Its been a busy month for Nokia, but they still decided to release yet another Lumia phone. I’m a little disappointed that the “something big” that Nokia teased wasn’t a tablet, but the Lumia 625 was inevitable and while most tech bloggers will scoff this device, its clearly not designed for them or for America.
The major draws of this will be its bigger 4.7″ IPS LCD screen and its lower price tag of 220 EUR ($290). Because of the lower price point, the specs are notably low end, including a 1.2 GHz dual core processor, 512 MB of RAM, and 8GB of onboard storage, although it has a microSD card slot for expansion. That 4.7 inch LCD screen also has a rather low screen resolution of 800×480. While 800×480 looks surprisingly good on the 82x series, those phones benefit from OLED screens and are a full half-inch smaller, meaning even lower density of pixels and a higher risk of a user seeing the pixelation.
However, as I said, this phone was not designed for America, land of the subsidy, it was designed for the markets it was announced to be coming to: China, Europe, Asia Pacific, India, Middle East, Africa and Latin America. Most cell carriers outside of America charge much less for cell service, but for customers to buy phones outright. Some of these markets (China and India, most notably) are markets that Apple and big named Android OEMs have struggled to get into because price is a major issue. Many simply don’t want to pay $700 for the latest and greatest, and many in developing markets simply can’t afford to anyway. This is the reason Apple is rumored to be building a cheaper and plastic version of the iPhone. To compound things in Nokia’s favor, many in these developing markets use their smartphone as their only computer. So does a phablet that’s priced under $300 appeal to this market? Absolutely. But other than just size, the device also sports LTE connectivity, an impressive addition for a lower price smartphone. With Euope’s LTE networks expanding quickly and LTE quickly becoming a standard in India and TD-LTE being researched for development in China, getting LTE into budget smartphones should be a priority to any OEM seeking higher penetration in markets without cell subsidies.

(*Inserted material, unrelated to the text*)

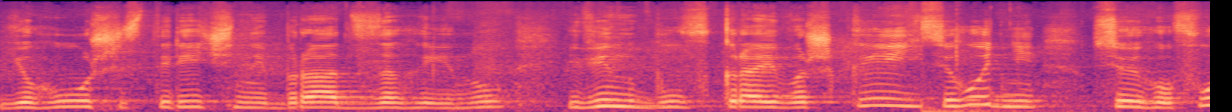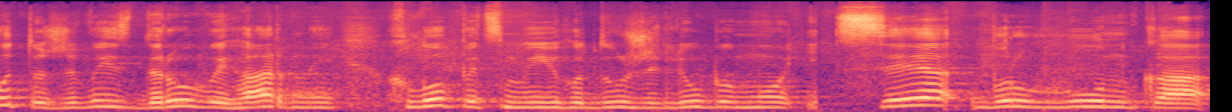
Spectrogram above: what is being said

If you’re interested, you can also read this article about the unique styling of the phone and check out the photo I’ve included of the unique colors of the replaceable translucent polycarbonate backs that Nokia will be selling with the phones, but ultimately ascetics aren’t super interesting with this phone. The Lumia 620 did it earlier this year, and this is just an evolution of that same design. The only important thing I’ve seen about the styling is that Nokia built it to feel like a pebble in your hand, which of course made me cringe in that awful Samsung way. However, Nokia’s phone will most definitely feel like a pebble, unlike the Galaxy S III and IV.
But regardless, this is going to be a very good smartphone that will probably sell fairly well for it’s intended markets. This phone will never see the light of day in America for the very good reason that it will absolutely will not sell. Is Nokia awful for targeting the only market that hasn’t been saturated by Samsung? Yeah, okay, that was a loaded question.